It’s often said we learn something new every day. But do we? If we don’t apply what we’ve learned, then hasn’t the lesson failed?
Last week I saw a patient who has macular degeneration. Although his eye disease has been stable for years, this checkup revealed it had gotten much worse. He’s done all the right things:
- Vitamin therapy with a proven product
- Not smoking
- UV protection in his glasses
- A diet rich in colorful fruits and vegetables, especially leafy greens
- Regular checkups for testing of the eye health and vision
But when I told him he needed a retinal specialist, he refused to go. I explained that if he wanted to save his vision, he didn’t have a choice.
I taught him the importance of proper care, and scheduled his appointment with the retinal specialist.
I don’t know if he will go or not. In the past, he did learn what to do about his macular degeneration, and he applied what he learned.
But this latest situation was a new lesson. I explained the change in his eye disease and the steps needed to protect his vision. It was a new opportunity to learn. Will he apply what he learned again? Or will he refuse to get additional treatment and end the lesson?
What About You?
The most important part of any lesson is in the application. If we don’t apply the lesson, have we really learned anything?
There are several reasons we might not apply what we’ve learned. Some are external and I’ll cover those in a future post.
There are also important internal reasons we might fail to apply a good lesson. Here are three:
Beliefs. Everything we’ve learned affects our beliefs, and our beliefs affect everything we’ll learn in the future. Studies show we’re programmed to listen to and learn from people and sources that support what we already believe. We might refuse a lesson if it doesn’t agree with our beliefs. So our beliefs may cause us to ignore good teaching. As the adage goes, don’t believe everything you think.
Bias. Studies show we have a natural bias towards negativity and mistrust. Just knowing this means you can decide to listen to a lesson, learn from it, and apply it to your life. As an example, a high school teacher of mine once told me optometry was a dying profession. Briefly, so did I. But when I finally opened up enough to find out for myself, I discovered a world of new people and possibilities.
Fear. Vision is our most precious sense, and many people fear losing it. I can see how someone might be afraid a certain visual lesson might not “work.” And many of my patients fear hearing the worst. In this case, it helps to think about the “opportunity cost.” In other words, what do you risk if you don’t apply the lesson? For example:

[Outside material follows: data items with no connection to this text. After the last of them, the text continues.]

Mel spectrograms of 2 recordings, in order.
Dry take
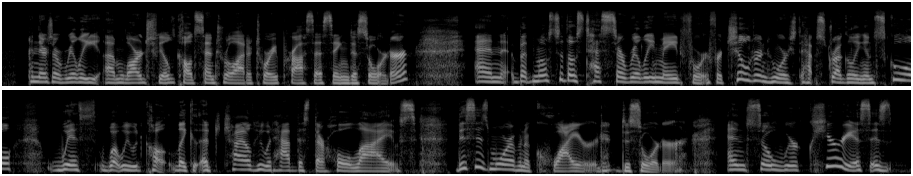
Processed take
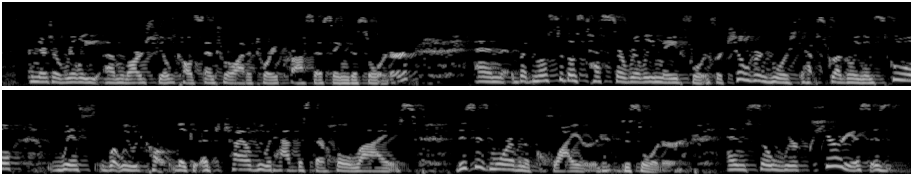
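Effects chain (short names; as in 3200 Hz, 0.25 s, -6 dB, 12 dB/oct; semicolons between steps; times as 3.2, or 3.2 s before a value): dynamic EQ 5400 Hz, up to -4 dB, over -53 dBFS, Q 2.9; loudest bins only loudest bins 16; outdoor echo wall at 19 m, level -22 dB; gain +8 dB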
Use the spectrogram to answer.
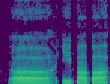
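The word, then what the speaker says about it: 八: Ba. I mean, ba is an auspicious number in Chinese. Um, they they say it rhymes with fa, like to in like there's a word fa cai.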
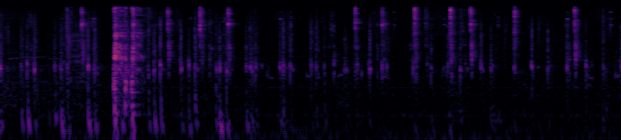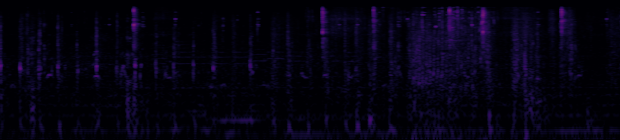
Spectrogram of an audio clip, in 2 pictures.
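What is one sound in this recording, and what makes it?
Horse hooves clop steadily on a road.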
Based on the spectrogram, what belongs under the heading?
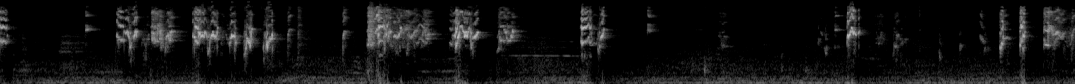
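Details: Morning chirping and calls from Blue Opaline and Lutino Opaline lovebirds: rapid, shrill, squeaky high chirps in irregular bursts, busy at first, then sparser ticks with occasional loud outbursts.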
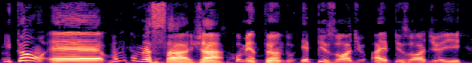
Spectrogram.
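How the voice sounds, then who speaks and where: A Brazilian man with a high voice and very lively intonation hosts a casual podcast. He comments in a rambling, slangy, informal way. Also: moderate pace, soft background music. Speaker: podcast host.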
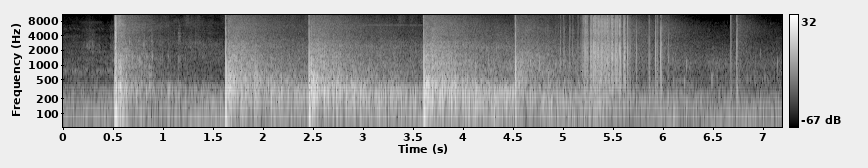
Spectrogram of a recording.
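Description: Four blue firecrackers set off one after another outdoors, each a sharp loud bang with crackling tails, followed by a short burst of fizzing crackle and a few smaller pops.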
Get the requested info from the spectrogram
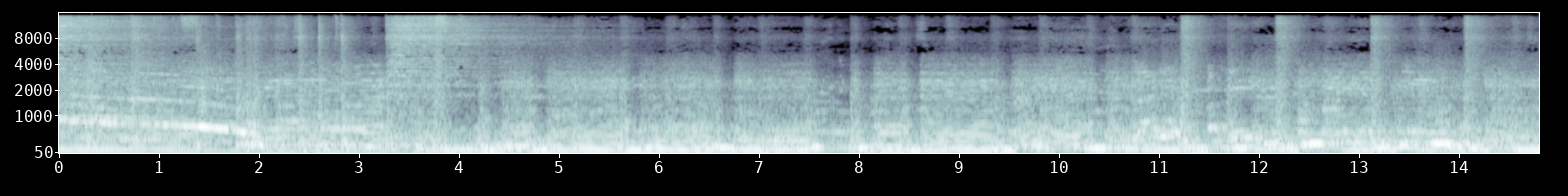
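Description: Live rock band playing loudly: distorted electric guitar, bass and drum kit, with a falling guitar or vocal note near the start.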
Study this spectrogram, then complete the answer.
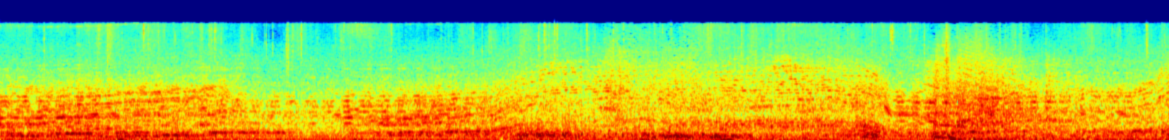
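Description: A vehicle engine whines and surges.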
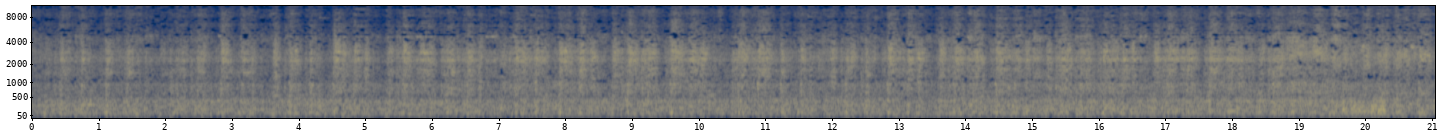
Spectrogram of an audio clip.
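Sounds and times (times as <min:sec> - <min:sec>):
freight train wheels rumbling on rail: 0:00.0 - 0:21.0
hissing wheel and rail noise: 0:00.0 - 0:21.0.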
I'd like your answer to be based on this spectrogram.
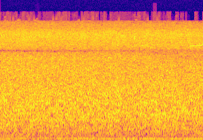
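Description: A mountain stream in a rocky valley rushes steadily, a dense close-up wash of flowing water filling the whole moment with no pauses or voices.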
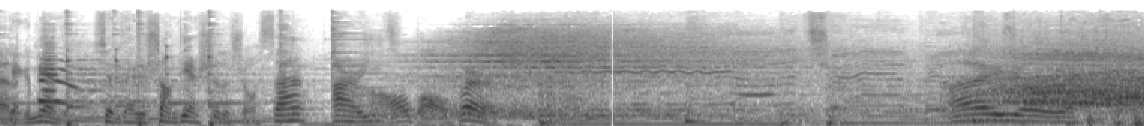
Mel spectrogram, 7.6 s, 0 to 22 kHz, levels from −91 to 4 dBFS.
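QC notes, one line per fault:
4.07–4.11 s, Bluetooth dropout: a brief silent hole cuts into the sound, which resumes as though it had kept playing underneath. The likely cause is a wireless packet arriving too late and being discarded. Roughly 21 ms is missing, consistent with one lost frame.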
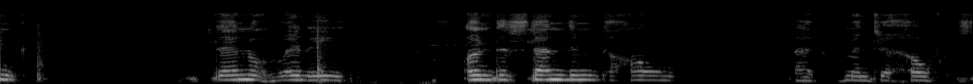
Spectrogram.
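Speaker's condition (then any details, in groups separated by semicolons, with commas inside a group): Cerebral palsy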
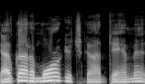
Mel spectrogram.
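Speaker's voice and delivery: very loud, shrill, high pretend scream. Joking about screaming at the YouTube gods: pretend screaming. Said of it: "I'm not screaming at the YouTube gods being like".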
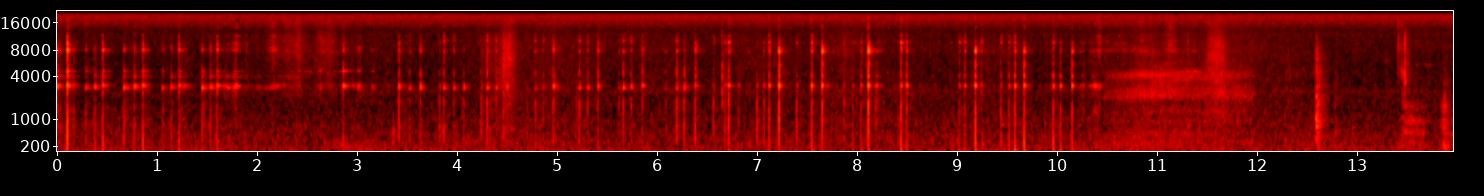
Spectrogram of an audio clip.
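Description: Quick, bright tapping on a thick ceramic cup with a beach hut design, not bone china, gives a steady run of short, high clinks that ring clearly and fade almost at once. A soft hiss rises briefly near the end before the tapping resumes.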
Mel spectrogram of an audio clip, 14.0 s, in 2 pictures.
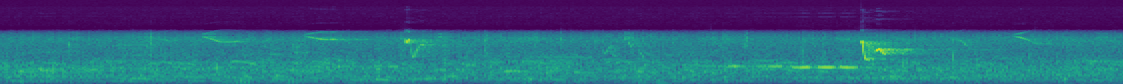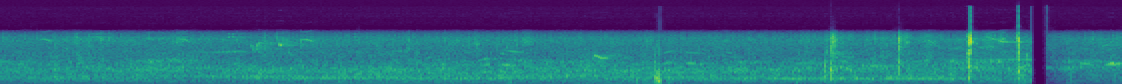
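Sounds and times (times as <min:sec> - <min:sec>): steady background noise: 0:00.0 - 0:14.0
warbler singing: 0:01.0 - 0:02.9, 0:03.6 - 0:11.1, 0:12.8 - 0:14.0.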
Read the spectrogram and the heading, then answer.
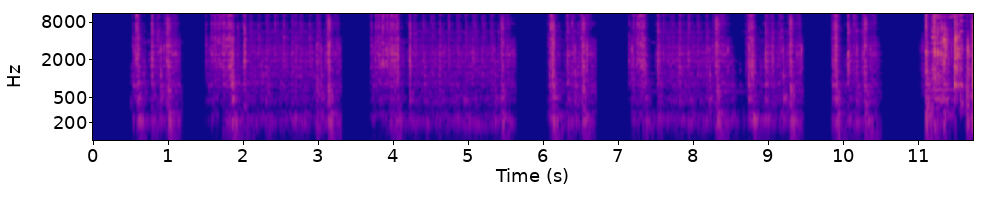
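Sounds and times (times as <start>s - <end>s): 
foreign rotary phone dialing: 0.5s - 5.7s, 6.2s - 11.7s.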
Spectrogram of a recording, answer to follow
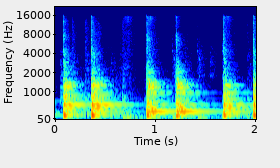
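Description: A 12-inch marching tenor drum with a newly fitted head, tapped with a stick at the edge near each tension rod in turn while a finger deadens the centre, to check the tuning lug by lug. About five short taps, each with a brief pitched ring, the pitch changing from tap to tap: one lug sounds a lot lower than the next, so the head is not yet evenly tensioned.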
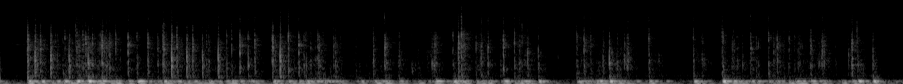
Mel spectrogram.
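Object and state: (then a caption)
Plastic computer keyboard. Both hands tap with fingertips on the plastic keys of a black plastic membrane computer keyboard with a hollow body, resting on a desk. The result is a rapid, continuous stream of short clicky keystrokes over a low, hollow thunk, with brief pauses in the typing near 2.7, 5.7 and 7 seconds.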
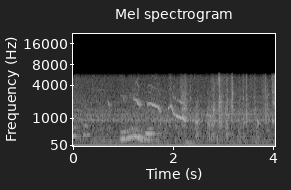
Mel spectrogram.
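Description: A very young puppy whimpering: three or four short, high squeaks between about one and two and a half seconds in, each falling in pitch.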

- Those computer glasses have a cost, but so does eye strain and loss of productivity.
- Regular trips to the retinal specialist are troublesome, but losing vision is much more so.
- Eating healthy seems difficult, but what about recovering from heart surgery?
These are just a few reasons we might find it difficult to apply what we’ve learned. Or, they may make us think what we’ve learned isn’t valuable enough to apply in the first place.
One way to overcome each one is to be more open. Slow down and think. Recognize your internal tendencies. Be willing to consider a new person, new idea, or new lesson on its own merits, rather than against what you already believe.
We’re complex people, and the three reasons above barely scratch the surface. Stay tuned for future posts where I’ll detail some external factors that can influence our learning. And, I’ll reveal the secrets to applying what you’ve learned in any situation.